Iron-will- sheer, powerful determination in one self. Iron-will is that spiritual lifting inside us all to rise to the occasion, whatever the occasion may be, a disabled young man climbing a mountain finding his purpose, a husband and wife raising a son with intellectual disability along with three other children, a man raising three boys by himself and taking two more children in like his own, or a young man who fights his way to get noticed. All of these stories have one common denominator, iron-will. 

So, I ask you coaches, what iron-will in your life will rise up and inspire others or what iron-will, will inspire you? We are all surrounded by iron-will every day, but its something that can’t be taught, it really is something so deep inside of us all, that when it happens, nothing, I mean nothing, can stop us from reaching our goals and aspirations. Iron-will is something burnt inside us all that says stand up and fight, push your way out of the corner, and over come the adversity we all face. Our critics, our fears, our failures. Iron-will is simply this….impossible is nothing. Nothing is impossible and everything is accomplished through sheer, powerful determination, with the help of a great support system in our families and friends, and the support of our religious beliefs too. I’ll leave you with this…

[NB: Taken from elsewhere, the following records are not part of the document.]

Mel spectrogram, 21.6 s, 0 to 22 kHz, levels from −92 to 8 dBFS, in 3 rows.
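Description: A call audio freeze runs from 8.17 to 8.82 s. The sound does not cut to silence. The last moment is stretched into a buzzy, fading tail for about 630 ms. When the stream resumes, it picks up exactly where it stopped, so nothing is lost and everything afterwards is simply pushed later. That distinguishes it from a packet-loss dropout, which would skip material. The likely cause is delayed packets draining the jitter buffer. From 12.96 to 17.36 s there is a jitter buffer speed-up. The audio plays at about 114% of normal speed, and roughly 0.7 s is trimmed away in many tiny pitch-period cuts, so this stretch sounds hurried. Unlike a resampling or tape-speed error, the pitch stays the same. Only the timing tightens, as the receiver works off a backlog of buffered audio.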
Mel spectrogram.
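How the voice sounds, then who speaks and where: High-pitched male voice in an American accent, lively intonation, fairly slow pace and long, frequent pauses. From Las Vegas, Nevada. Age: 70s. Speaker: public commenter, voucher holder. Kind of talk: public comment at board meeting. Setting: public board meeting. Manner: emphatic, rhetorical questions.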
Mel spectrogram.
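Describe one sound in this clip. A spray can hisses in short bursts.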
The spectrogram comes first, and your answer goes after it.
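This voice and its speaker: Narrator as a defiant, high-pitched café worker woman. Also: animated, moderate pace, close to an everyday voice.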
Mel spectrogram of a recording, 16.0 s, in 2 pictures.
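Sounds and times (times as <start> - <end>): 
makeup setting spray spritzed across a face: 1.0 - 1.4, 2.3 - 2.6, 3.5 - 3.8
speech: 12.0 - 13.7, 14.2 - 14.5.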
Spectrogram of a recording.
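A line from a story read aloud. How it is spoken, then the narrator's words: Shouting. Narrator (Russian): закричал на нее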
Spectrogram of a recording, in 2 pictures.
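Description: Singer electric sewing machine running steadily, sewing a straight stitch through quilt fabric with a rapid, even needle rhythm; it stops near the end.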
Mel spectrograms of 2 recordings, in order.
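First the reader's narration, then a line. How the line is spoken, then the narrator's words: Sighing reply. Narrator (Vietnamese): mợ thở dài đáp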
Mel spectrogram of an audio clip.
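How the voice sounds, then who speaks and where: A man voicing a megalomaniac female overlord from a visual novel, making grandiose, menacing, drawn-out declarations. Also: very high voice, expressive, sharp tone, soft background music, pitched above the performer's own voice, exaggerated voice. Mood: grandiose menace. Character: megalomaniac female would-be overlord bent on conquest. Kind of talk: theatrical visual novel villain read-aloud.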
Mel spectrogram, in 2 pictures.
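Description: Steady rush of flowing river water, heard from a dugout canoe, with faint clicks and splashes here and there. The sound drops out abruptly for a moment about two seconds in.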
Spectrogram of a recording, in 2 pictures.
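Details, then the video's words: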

Life has no smooth road for any of us; and in the bracing atmosphere of a high aim the very roughness stimulates the climber to steadier steps, till the legend, over steep ways to the stars, fulfills itself. 
W. C. Doane